Action item. Return the listing in full and exactly, but without a single picture.

Given information.
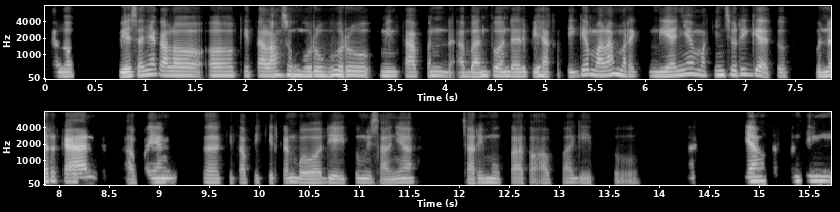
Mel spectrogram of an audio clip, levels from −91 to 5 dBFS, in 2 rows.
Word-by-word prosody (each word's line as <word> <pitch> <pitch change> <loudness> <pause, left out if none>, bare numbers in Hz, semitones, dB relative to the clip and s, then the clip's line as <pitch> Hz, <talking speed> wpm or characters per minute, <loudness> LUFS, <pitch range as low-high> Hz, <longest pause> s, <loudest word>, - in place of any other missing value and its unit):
kalo 150 0 0 0.5
biasanya 170 +7 +4
kalo, 170 -1 +4 0.3
eee, 165 0 +1
kita 165 -1 -4
langsung 170 +2 +2
buru-buru 170 +1 +1
minta 155 -1 +1
pen 160 0 -3
eee, 145 0 -4
bantuan 155 +2 +2
dari 150 0 +2
pihak 150 0 +1
ketiga 150 +8 -1
malah 175 +2 +3
merek 155 -7 -1
dianya 160 +8 +2
makin 180 -1 -3
curiga 195 -3 +3
tuh, 145 0 -8 0.3
"Bener 160 +5 +2
kan! 170 +1 +8 0.3
Apa 130 +2 -8
yang 145 0 +3 0.4
telah 145 0 0
kita 145 -2 -9
pikirkan 145 +1 -6
bahwa 135 0 -1
dia 140 -2 0
itu," 140 - -11
misalnya, 135 +1 -2 0.5
"cari 135 +1 -2
muka 140 -2 -4
atau - - -10 0.2
apa". 70 - -12
Gitu. 65 -2 -10 0.9
Nah. - - -11 0.5
Yang 170 +1 +7
terpenting 190 +1 -6
155 Hz, 150 wpm, -22 LUFS, 145-170 Hz, 0.9 s, kan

The answer.
Mel spectrogram of an audio clip, levels from −91 to 5 dBFS, in 2 rows.
Word-by-word prosody (each word's line as <word> <pitch> <pitch change> <loudness> <pause, left out if none>, bare numbers in Hz, semitones, dB relative to the clip and s, then the clip's line as <pitch> Hz, <talking speed> wpm or characters per minute, <loudness> LUFS, <pitch range as low-high> Hz, <longest pause> s, <loudest word>, - in place of any other missing value and its unit):
kalo 150 0 0 0.5
biasanya 170 +7 +4
kalo, 170 -1 +4 0.3
eee, 165 0 +1
kita 165 -1 -4
langsung 170 +2 +2
buru-buru 170 +1 +1
minta 155 -1 +1
pen 160 0 -3
eee, 145 0 -4
bantuan 155 +2 +2
dari 150 0 +2
pihak 150 0 +1
ketiga 150 +8 -1
malah 175 +2 +3
merek 155 -7 -1
dianya 160 +8 +2
makin 180 -1 -3
curiga 195 -3 +3
tuh, 145 0 -8 0.3
"Bener 160 +5 +2
kan! 170 +1 +8 0.3
Apa 130 +2 -8
yang 145 0 +3 0.4
telah 145 0 0
kita 145 -2 -9
pikirkan 145 +1 -6
bahwa 135 0 -1
dia 140 -2 0
itu," 140 - -11
misalnya, 135 +1 -2 0.5
"cari 135 +1 -2
muka 140 -2 -4
atau - - -10 0.2
apa". 70 - -12
Gitu. 65 -2 -10 0.9
Nah. - - -11 0.5
Yang 170 +1 +7
terpenting 190 +1 -6
155 Hz, 150 wpm, -22 LUFS, 145-170 Hz, 0.9 s, kan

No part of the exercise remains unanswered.